The gap between men and women’s saving pots grows dramatically with age and will result in women being considerably worse off in retirement, according to analysis by pension provider Aegon.
It found women aged 50 have on average only accrued half the pension savings of men, at £56,000 compared with £112,000 saved by men.
And the gap was found to be widening with age.
Women aged 30 would need to contribute an extra £21 a month to close the gap on men, but by age 50, this has risen to an extra £360 a month, according to Aegon.
This meant it pays to address any shortfall in savings as quickly as possible, the firm said.
Kate Smith, head of pensions at Aegon, said: “It’s shocking that 100 years after women secured the vote, we have a gender pay gap across every occupation.
“The fact that the pay gap filters down to mean women receive lower pension incomes is a double blow.”
She added: “When you factor in that women’s ability to save is further interrupted by breaks in their career to raise a family or care for elderly parents, the pension gap reaches epic proportions, making it difficult to catch up.”
The pensions gender gap
Average female pension fund
Average male pension savings
Additional monthly contribution required for women to catch up by age 65
£21.25 extra a month
£73.81 extra a month
£360.92 extra a month
Figures assume investment growth of 4.25% per annum after charges and contributions increase each year in line with inflation at 2.5%
Aegon questioned two thousand 18-65 year olds in December 2016.
It found half of women (49 per cent) were not confident about a comfortable retirement, compared with 33 per cent of men.
This was the result of a number of factors, including a gender pay gap and disrupted working patterns.
However, it’s not a lost cause, Aegon said, pointing to steps women could take to increase their chances of a secure retirement starting with forming a financial plan.
It found more than one in four (28 per cent) women did not know how much they’d saved, compared with a mere 9 per cent of men, which put them at a further disadvantage, Aegon said.
At the same time 42 per cent of women had never thought about how much they’ll need, creating a danger they would not save enough from the outset and will have to work longer or potentially run out of money in retirement.

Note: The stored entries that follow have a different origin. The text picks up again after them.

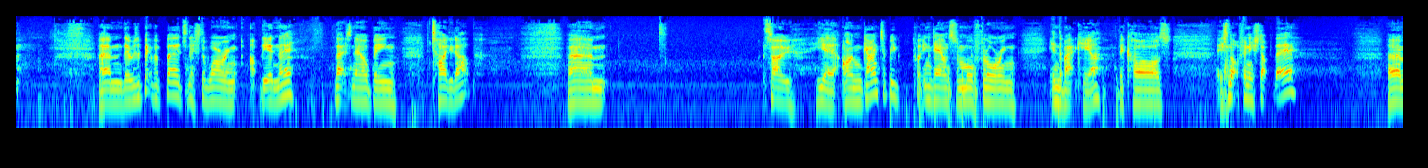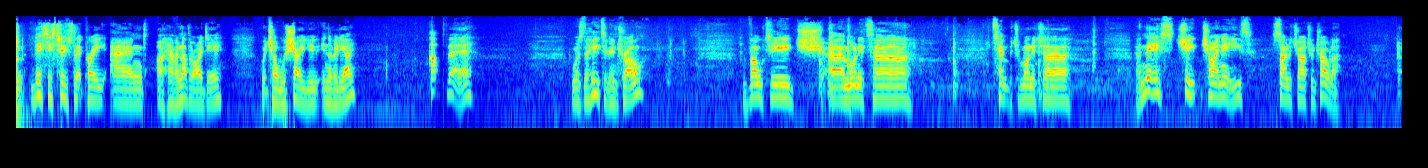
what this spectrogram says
Um, there was a bit of a bird's nest of wiring up the end there. That's now been tidied up um, so yeah, I'm going to be putting down some more flooring in the back here because it's not finished up there. Um, this is too slippery and I have another idea which I will show you in the video. Up there was the heater control, voltage uh, monitor, temperature monitor, and this cheap Chinese solar charge controller.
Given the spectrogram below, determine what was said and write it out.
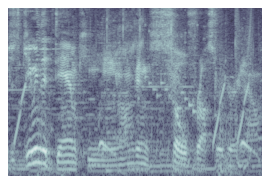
Just give me the damn key game. I'm getting so frustrated right now.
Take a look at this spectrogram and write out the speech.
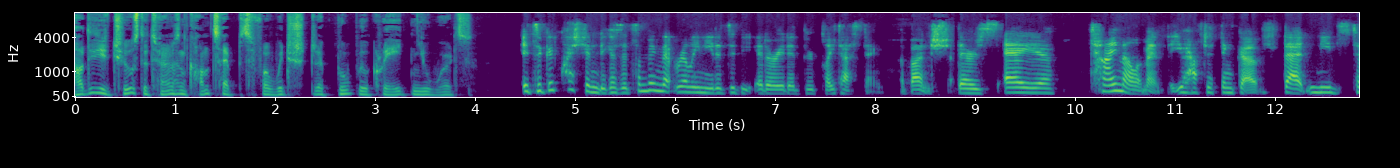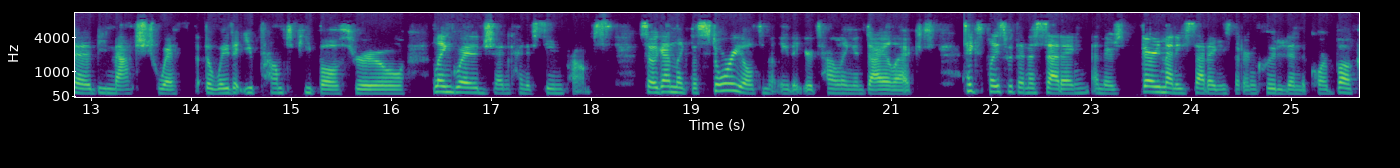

Ms Smith said: “Gaps in pension savings history leave you worse off in retirement — but for women who take time out of their career this is unavoidable and could mean they have to work longer to make up the shortfall.
“However, the earlier women are able to address the shortfall, the better. Our figures show that women in the early part of their career are within touching distance of men’s overall savings – by the time pensions freedoms are an option, the pension pots of men are out of sight.”
Anna Sofat, founder of Addidi Wealth, called on the government had to act on equalising pensions.
She said: "The onus is on the government to think bigger."